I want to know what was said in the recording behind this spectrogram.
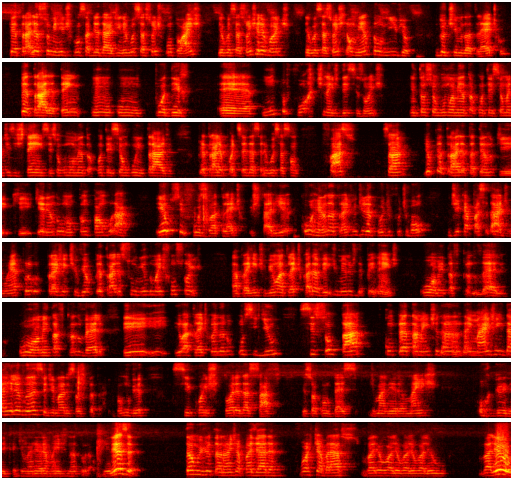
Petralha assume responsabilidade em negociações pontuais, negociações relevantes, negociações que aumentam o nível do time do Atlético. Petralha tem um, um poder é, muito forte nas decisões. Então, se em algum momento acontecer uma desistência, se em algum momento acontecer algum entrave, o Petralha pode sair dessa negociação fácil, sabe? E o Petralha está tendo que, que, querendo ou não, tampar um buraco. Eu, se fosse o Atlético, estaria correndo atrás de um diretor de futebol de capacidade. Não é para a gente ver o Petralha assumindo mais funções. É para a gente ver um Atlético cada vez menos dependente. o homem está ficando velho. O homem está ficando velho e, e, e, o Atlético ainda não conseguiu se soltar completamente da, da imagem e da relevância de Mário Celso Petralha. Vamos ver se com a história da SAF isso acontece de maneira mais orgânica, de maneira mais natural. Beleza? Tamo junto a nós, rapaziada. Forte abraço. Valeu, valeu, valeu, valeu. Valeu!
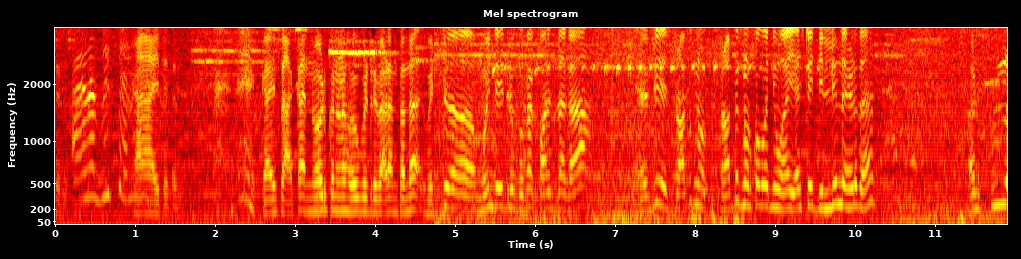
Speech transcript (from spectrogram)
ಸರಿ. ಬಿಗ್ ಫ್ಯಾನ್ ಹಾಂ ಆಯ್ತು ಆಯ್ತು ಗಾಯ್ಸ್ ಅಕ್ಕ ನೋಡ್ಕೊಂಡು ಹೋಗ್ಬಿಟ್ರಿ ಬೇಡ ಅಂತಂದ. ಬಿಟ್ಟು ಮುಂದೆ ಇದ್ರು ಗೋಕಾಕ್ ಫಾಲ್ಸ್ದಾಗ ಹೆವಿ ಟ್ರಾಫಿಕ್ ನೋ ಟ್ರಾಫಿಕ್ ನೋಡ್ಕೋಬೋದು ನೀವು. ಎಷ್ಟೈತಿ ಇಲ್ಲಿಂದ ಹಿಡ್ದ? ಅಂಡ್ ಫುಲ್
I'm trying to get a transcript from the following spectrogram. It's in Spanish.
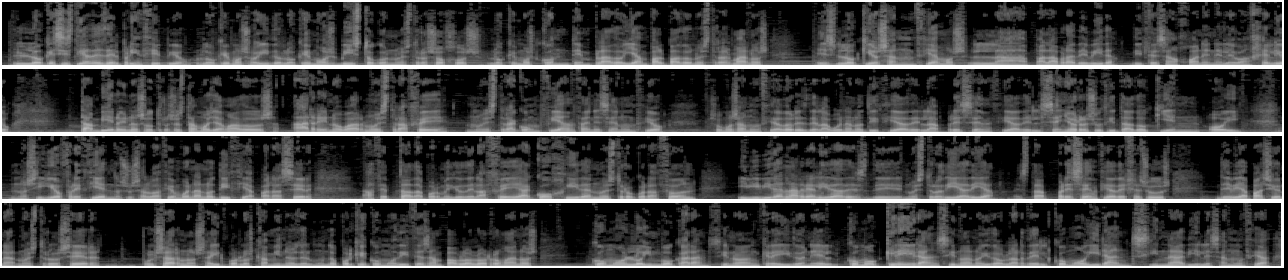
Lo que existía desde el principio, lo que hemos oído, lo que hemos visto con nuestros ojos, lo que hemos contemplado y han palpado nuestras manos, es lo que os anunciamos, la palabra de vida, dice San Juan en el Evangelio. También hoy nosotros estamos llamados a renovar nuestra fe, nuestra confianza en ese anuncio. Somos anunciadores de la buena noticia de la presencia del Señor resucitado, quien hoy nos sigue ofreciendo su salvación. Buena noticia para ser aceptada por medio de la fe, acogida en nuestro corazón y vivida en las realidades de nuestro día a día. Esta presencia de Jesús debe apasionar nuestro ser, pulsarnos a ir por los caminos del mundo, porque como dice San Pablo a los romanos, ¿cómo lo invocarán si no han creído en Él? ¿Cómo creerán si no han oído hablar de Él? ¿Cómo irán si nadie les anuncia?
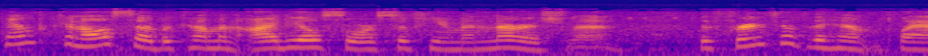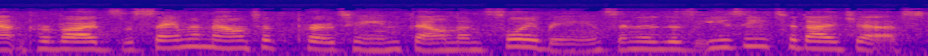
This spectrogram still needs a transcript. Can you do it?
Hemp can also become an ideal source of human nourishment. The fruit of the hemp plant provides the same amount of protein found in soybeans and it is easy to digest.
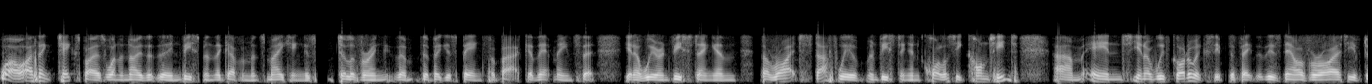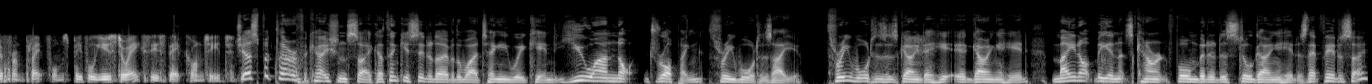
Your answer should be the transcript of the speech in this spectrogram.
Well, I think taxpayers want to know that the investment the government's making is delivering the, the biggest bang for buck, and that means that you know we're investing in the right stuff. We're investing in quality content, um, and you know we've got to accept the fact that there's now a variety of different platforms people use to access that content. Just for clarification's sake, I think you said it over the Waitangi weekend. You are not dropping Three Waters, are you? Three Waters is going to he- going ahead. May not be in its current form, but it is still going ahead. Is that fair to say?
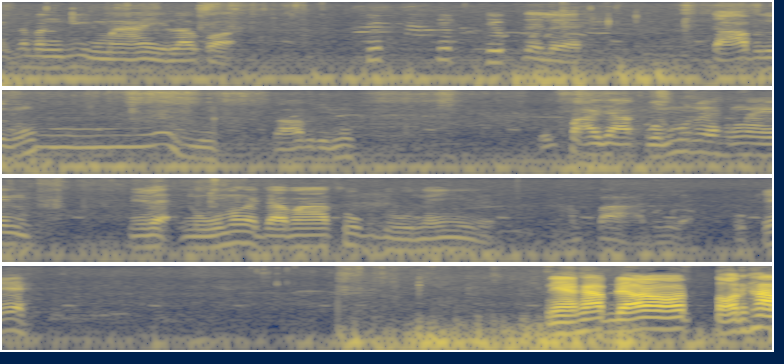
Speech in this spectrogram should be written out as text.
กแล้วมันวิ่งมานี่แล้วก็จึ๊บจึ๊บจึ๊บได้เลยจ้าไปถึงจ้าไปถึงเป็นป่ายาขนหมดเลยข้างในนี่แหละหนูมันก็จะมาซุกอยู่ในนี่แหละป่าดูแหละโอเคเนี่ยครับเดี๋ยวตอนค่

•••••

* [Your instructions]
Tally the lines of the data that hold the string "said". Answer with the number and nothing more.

* [Result for this task]
2